The Bulletin states that a dispute between a provider and the insurer as to the reasonableness of the charge for services does not void the insurer’s obligation to its insureds and claimants to pay the amount ultimately determined to be reasonable. Further, the insurer also has an obligation to protect its insureds and claimants from any consequences of such a dispute.
The Bulletin was issued decades before the Covenant decision and in the context of disputes over the reasonableness of charges billed by healthcare providers. Nevertheless, when a provider seeks collection from a patient whose treatment is covered by no-fault, the Department’s stated position is that a no-fault insurer is obligated to defend its insured against any attempt by the provider to collect. Consequently, if a provider initiates collection or files suit against a patient, and assuming that the insurer has not already paid the benefits to the patient, the provider and the no-fault insurer should end up dealing directly with one another, even if the patient has not assigned the benefits to the provider.
Whether the Department modifies or even rescinds Bulletin 92-03 in light of the Covenantdecision remains to be seen. However, the Bulletin is not inconsistent with the Covenantopinion, because the Bulletin addresses an insurer’s obligations when health care providers seek to collect from persons covered by no-fault insurance.

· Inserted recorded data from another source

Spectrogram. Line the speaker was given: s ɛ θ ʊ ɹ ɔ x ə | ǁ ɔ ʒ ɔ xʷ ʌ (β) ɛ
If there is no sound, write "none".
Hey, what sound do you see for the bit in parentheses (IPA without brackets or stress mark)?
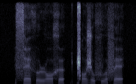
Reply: f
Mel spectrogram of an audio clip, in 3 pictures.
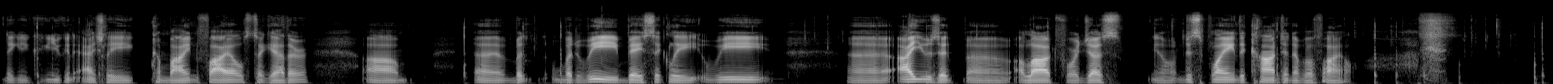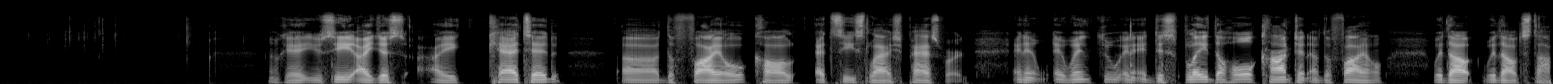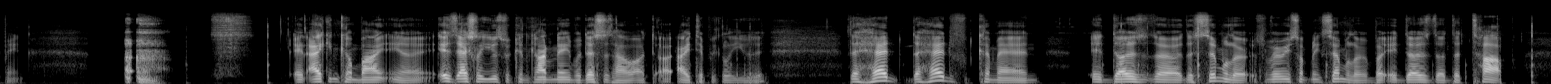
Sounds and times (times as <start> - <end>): Typing: 13.4 - 17.6.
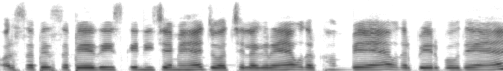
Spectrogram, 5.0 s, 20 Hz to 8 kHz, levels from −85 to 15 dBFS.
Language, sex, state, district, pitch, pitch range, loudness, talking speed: Hindi, female, Bihar, Kishanganj, 230 Hz, 225-235 Hz, -19 LUFS, 225 wpm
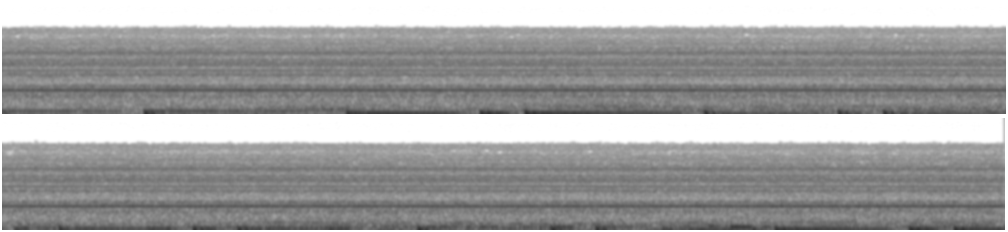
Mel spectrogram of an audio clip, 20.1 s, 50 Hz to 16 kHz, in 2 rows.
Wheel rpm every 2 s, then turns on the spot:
0, 0, 0, 0, 0, 0, 0, 0, 0, 0.
none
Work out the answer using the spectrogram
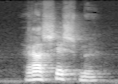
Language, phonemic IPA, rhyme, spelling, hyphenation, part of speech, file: Dutch, /ˌraːˈsɪs.mə/, -ɪsmə, racisme, ra‧cis‧me, noun, Nl-racisme.ogg
- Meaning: 1. racism (hatred, discrimination or bias based on race or descent) 2. racialism (ideology that posits racial differences and racial determinism; ideology of racial superiority)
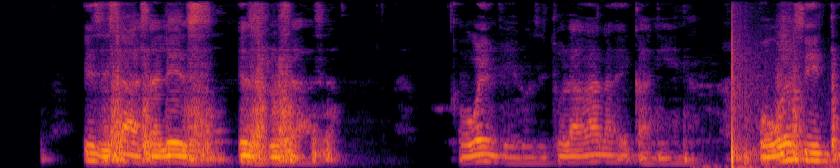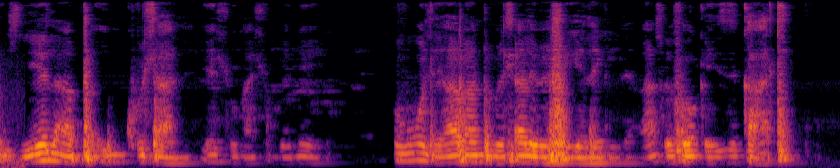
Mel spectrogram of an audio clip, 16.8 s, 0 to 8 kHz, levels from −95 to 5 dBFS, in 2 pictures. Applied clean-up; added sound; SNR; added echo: none; Fireworks; 6 dB; reverberation time 0.3 s.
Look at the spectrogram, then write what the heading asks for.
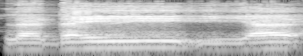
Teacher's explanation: یا لین ہے، تھوڑا نرمی کے ساتھ کھینچ کر ادا کریں گے.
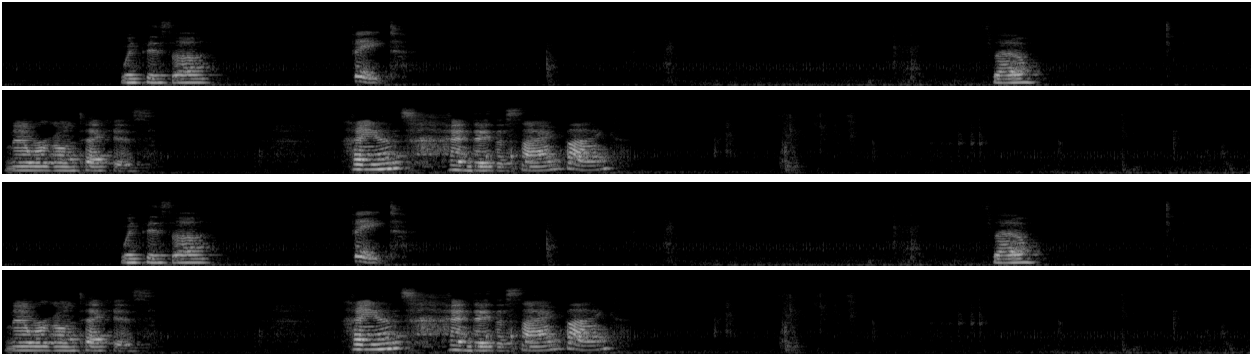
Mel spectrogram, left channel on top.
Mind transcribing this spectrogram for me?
with his feet. So now we're going to take his hands and do the same thing.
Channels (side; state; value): both; identical; correlation 1.00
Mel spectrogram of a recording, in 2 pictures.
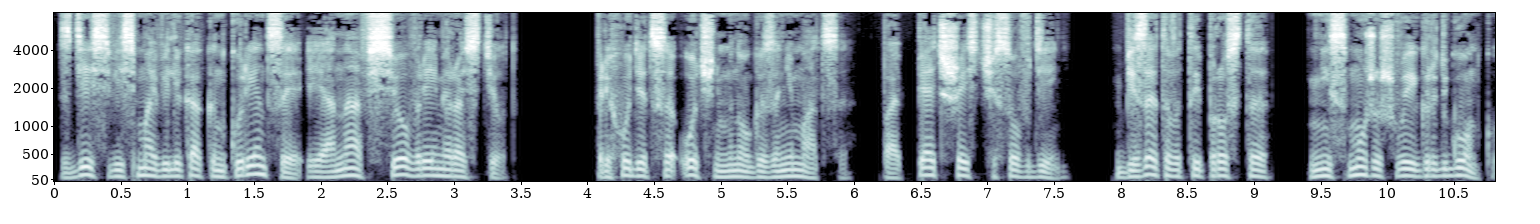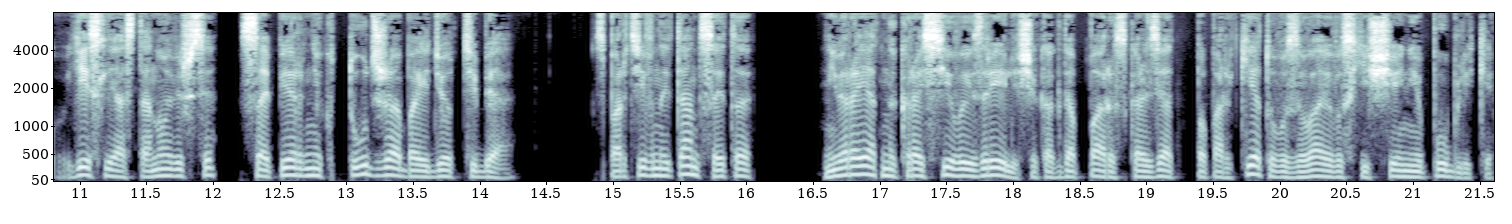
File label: russian male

Recommendations for Physicians
It is advisable for Michigan physicians who treat patients covered by no-fault insurance to obtain the patient’s written assignment of benefits each time services are furnished, in order to have a legally recognized basis to directly bill and collect from the no-fault insurer. If a physician has furnished services without the patient’s written assignment, the physician should still timely bill and place the no-fault insurer, and the patient, on notice of the charges and claim for medical services rendered. Physicians may also seek assignments from patients after services have been rendered.
If the insurer fails to voluntarily pay or to deal directly with a physician, the physician may have no choice but to pursue collection from the patient, at which time the insurer should step in and deal directly with the physician per Bulletin 92-03. If that fails to occur and if the physician files suit against the patient, the patient would normally have grounds to bring the insurer into the litigation, assuming the insurer has not already paid the benefits to the patient. Ultimately, physicians should end up dealing directly with the insurer.
Physicians, however, are at risk if the insurer and patient reach a settlement between themselves, as was the case in the Covenant litigation, or if the insurer otherwise pays the benefits directly to the insured. While the Covenant opinion does not preclude a physician from collecting from the patient, that remedy will not be meaningful when the insurer has already paid the benefits to the patient and the patient is uncollectible when the physician pursues collection.